- _Task goal_
If a line in the entries below contains the word "speech", it counts; report how many such lines there are, and only that number.

- _Input for this task_
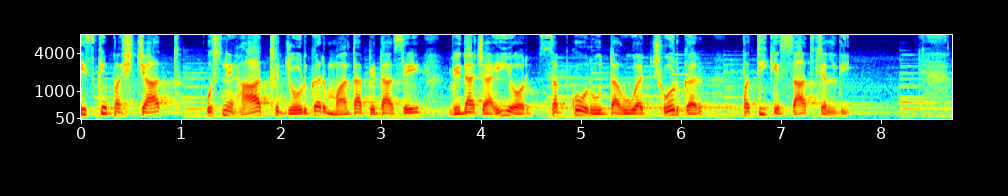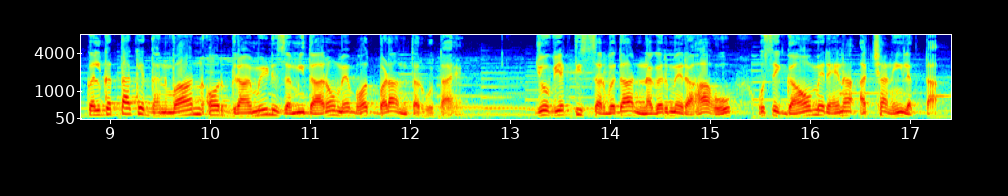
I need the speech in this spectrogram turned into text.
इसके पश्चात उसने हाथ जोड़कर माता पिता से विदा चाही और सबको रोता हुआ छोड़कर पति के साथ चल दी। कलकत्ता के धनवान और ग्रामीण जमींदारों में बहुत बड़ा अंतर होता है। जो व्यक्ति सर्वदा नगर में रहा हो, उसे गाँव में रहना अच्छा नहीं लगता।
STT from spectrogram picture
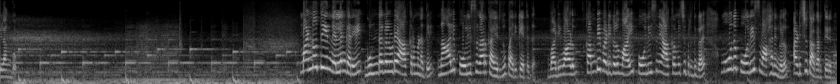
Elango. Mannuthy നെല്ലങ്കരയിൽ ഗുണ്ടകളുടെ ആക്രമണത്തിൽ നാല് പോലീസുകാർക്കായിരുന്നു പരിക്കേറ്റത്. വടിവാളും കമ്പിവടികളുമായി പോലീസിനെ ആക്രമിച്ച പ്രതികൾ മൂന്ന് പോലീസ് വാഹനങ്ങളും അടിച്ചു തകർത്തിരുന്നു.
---
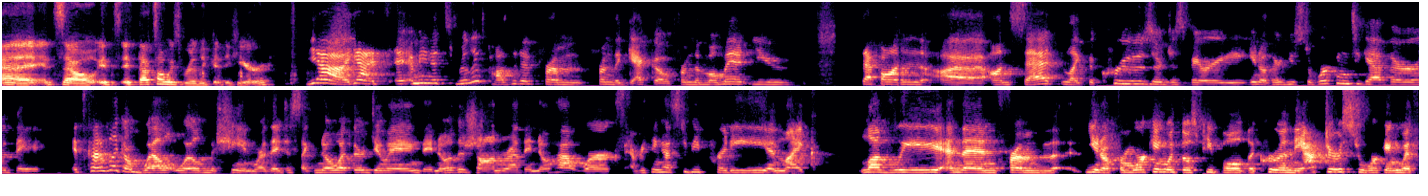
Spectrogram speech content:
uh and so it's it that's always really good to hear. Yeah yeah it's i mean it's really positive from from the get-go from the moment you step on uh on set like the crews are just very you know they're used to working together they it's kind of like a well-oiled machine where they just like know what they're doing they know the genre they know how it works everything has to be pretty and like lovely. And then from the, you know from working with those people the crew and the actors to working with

- _Task response_
2